Nonetheless, we encourage cyclists to take out public liability insurance in the unlikely event that they do cause injury or damage to anyone else or any property in a road traffic incident. All our members, in fact, are automatically covered up to £10 million, and we offer a discounted rate to members of affiliated groups.
Our views on ‘presumed liability’ are also relevant here. This helps correct for the imbalances in power and vulnerability among road users in the context of liability for injury or damage to third parties, and is the approach taken in the majority of European countries.
In 1935, Toronto introduced a bylaw requiring residents who owned and used bicycles on the city’s highways to buy a licence for their bikes. It was, necessarily, a complicated system, and involved much paperwork, visits to police stations, bike inspections etc. In 1957, the bylaw was repealed, with the City stating that it “… often results in an unconscious contravention of the law at a very tender age” and noting the poor public relations it caused between police officers and children.
On occasion since then, the city has thought about reintroducing the bylaw, but has each time rejected the idea, mainly citing how difficult it is to keep the database up to date and license children, and its basic failure to modify the kind of behaviour it wanted to target.
Very early in its cycling history in the 1890s, Switzerland obliged all cyclists to purchase a metal bicycle licence plate unique to the bike and its owner, both of which were thereby registered. This was an expensive and complicated system (involving either the municipality or the police), and was replaced by the mandatory Velo-Vignette in 1989.
Purchasing a Velo-Vignette, a self-adhesive sticker, was compulsory and covered cyclists with third party liability insurance. The stickers were valid from 1 January one year to 31 May the next, and non-compliance was penalised with a fine. Obligatory registration and the central registry dealing with it was disbanded, however.

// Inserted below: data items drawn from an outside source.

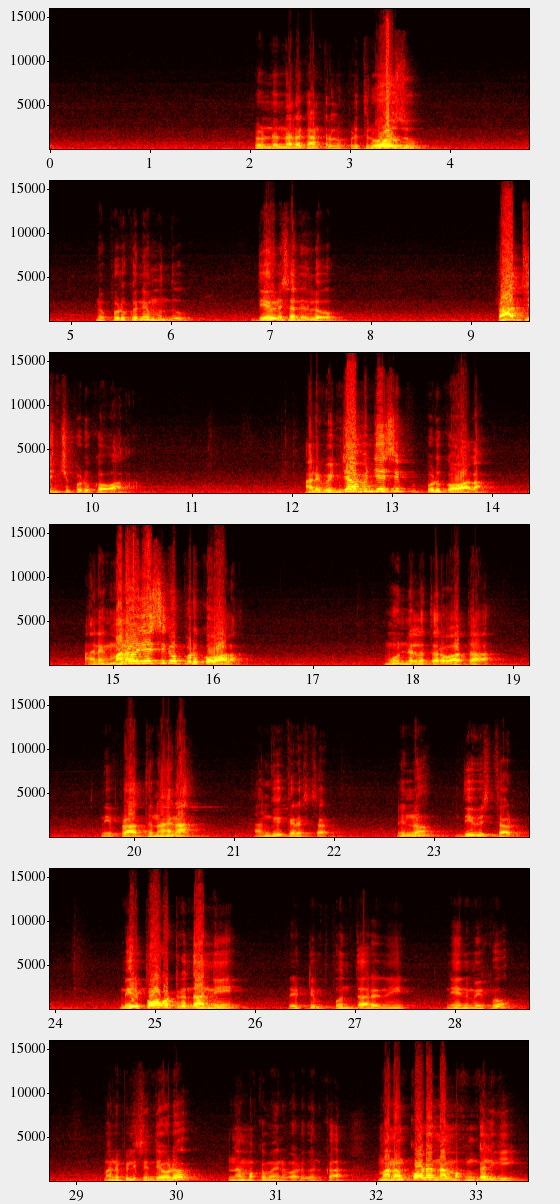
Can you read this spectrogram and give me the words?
రెండున్నర గంటలు ప్రతిరోజు నువ్వు పడుకునే ముందు దేవుని సన్నిధిలో ప్రార్థించి పడుకోవాలా? ఆయనకు విజ్ఞాపన చేసి పడుకోవాలా? ఆయనకు మనవి చేసి నువ్వు పడుకోవాలా? మూడు నెలల తర్వాత నీ ప్రార్థన ఆయన అంగీకరిస్తాడు. నిన్ను దీవిస్తాడు. మీరు పోగొట్టుకున్న దాన్ని రెట్టింపు పొందుతారని నేను మీకు మన పిలిచిన దేవుడు నమ్మకమైన వాడు కనుక మనం కూడా నమ్మకం కలిగి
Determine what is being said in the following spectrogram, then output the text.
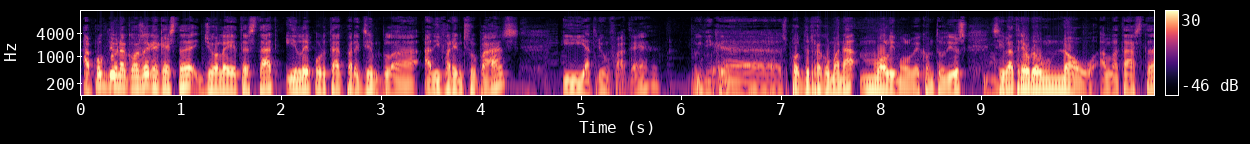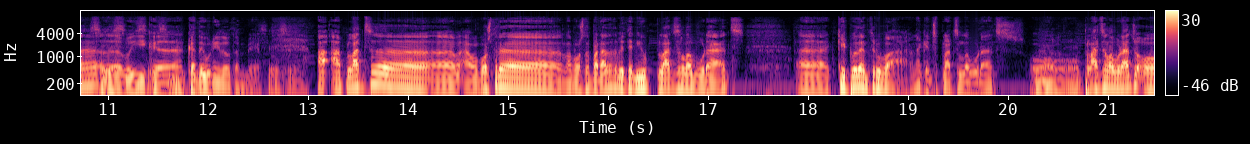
Ah, puc dir una cosa, que aquesta jo l'he tastat i l'he portat, per exemple, a diferents sopars i ha triomfat, eh? Vull dir que es pot recomanar molt i molt bé, com tu dius. No. Si va treure un nou en la tasta, sí, sí, vull dir sí, que, sí. que déu-n'hi-do també. Sí, sí. A, a plats, a, a, a la, vostra, la vostra parada també teniu plats elaborats. Uh, què hi podem trobar en aquests plats elaborats? O, no. o plats elaborats o,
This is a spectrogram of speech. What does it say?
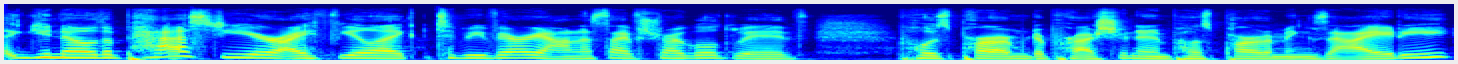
you know, the past year, I feel like, to be very honest, I've struggled with postpartum depression and postpartum anxiety.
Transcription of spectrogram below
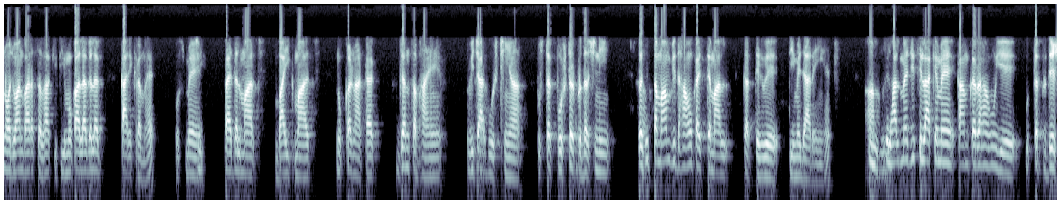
नौजवान भारत सभा की टीमों का अलग अलग कार्यक्रम है। उसमें पैदल मार्च बाइक मार्च नुक्कड़ नाटक जनसभाएँ विचार गोष्ठियाँ पुस्तक पोस्टर प्रदर्शनी तो तमाम विधाओं का इस्तेमाल करते हुए टीमें जा रही हैं। फ़िलहाल मैं जिस इलाके में काम कर रहा हूँ ये उत्तर प्रदेश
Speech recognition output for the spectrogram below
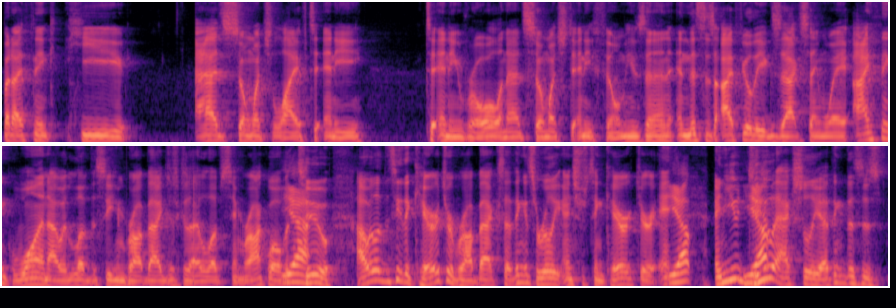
But I think he adds so much life to any to any role and adds so much to any film he's in. And this is, I feel the exact same way. I think one, I would love to see him brought back just because I love Sam Rockwell. But Yeah. two, I would love to see the character brought back because I think it's a really interesting character. And, Yep. And you do Yep. actually. I think this is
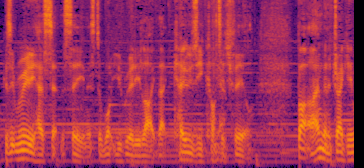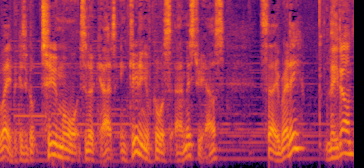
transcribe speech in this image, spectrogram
because it really has set the scene as to what you really like that cosy cottage feel. But I'm going to drag you away because we've got two more to look at, including, of course, our mystery house. So, ready? Lead on.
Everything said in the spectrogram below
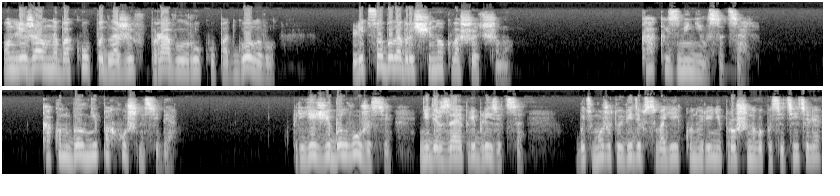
Он лежал на боку, подложив правую руку под голову, лицо было обращено к вошедшему. Как изменился царь! Как он был не похож на себя! Приезжий был в ужасе, не дерзая приблизиться — быть может, увидев в своей конуре непрошенного посетителя,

The Velo-Vignette was finally abolished from 1 January 2012 (except for e-bikes capable of exceeding 25 km/h). Its high cost and administrative burden had been repeatedly questioned and 90% of cyclists were found to be covered by private liability insurance in any case.
Unjustified claims that virtually all cyclists misbehave themselves on the roads often trigger calls for them to pay their ‘fair share’ of ‘road tax’.
This is illogical for many reasons: i.e. as we know, there is no such thing as ‘road tax’, but VED based on fuel type and CO2 emissions; VED revenue goes into general taxation (at least at present), and has little bearing on road user behaviour; cyclists do very little physical damage to the roads; and most are also drivers and/or income/council taxpayers who contribute financially to national and local road maintenance and infrastructure anyway.
The prospect of a new ‘Road Fund’ from 2020, financed by VED revenue for new cars, is of some concern to Cycling UK, however. This move could breathe more life into the argument that ‘cyclists don’t pay road tax’, making it all the more important to address the negative stereotyping and misunderstandings that cycling unfortunately attracts from some sections of the public and media.